Start of EXERCISE MATERIAL
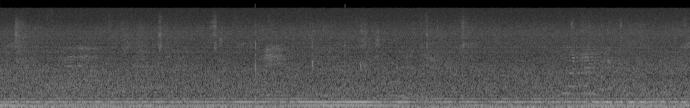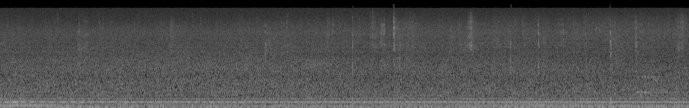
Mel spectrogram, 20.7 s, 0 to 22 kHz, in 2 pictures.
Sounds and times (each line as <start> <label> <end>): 0.0 low hum emanates from the green electrical box 20.6
0.2 Tennis games 7.8
12.8 Tennis games 20.6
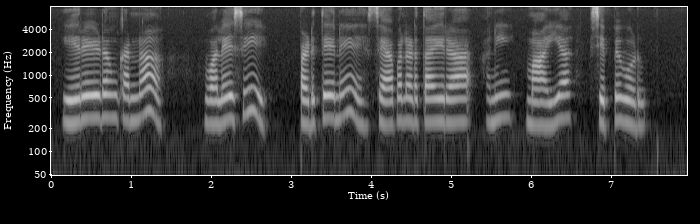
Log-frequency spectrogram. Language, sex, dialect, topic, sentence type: Telugu, female, Utterandhra, agriculture, statement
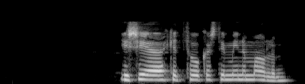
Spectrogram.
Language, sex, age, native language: Icelandic, female, 30-39, Icelandic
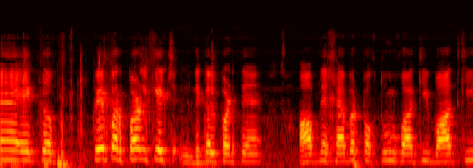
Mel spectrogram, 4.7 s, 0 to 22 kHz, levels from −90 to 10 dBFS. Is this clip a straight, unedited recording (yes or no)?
no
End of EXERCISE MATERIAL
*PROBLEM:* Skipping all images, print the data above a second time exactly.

*OUTPUT:*
Mel spectrogram, 20.7 s, 0 to 22 kHz, in 2 pictures.
Sounds and times (each line as <start> <label> <end>): 0.0 low hum emanates from the green electrical box 20.6
0.2 Tennis games 7.8
12.8 Tennis games 20.6
Log-frequency spectrogram. Language, sex, dialect, topic, sentence type: Telugu, female, Utterandhra, agriculture, statement
Spectrogram.
Language, sex, age, native language: Icelandic, female, 30-39, Icelandic
Mel spectrogram, 4.7 s, 0 to 22 kHz, levels from −90 to 10 dBFS. Is this clip a straight, unedited recording (yes or no)?
no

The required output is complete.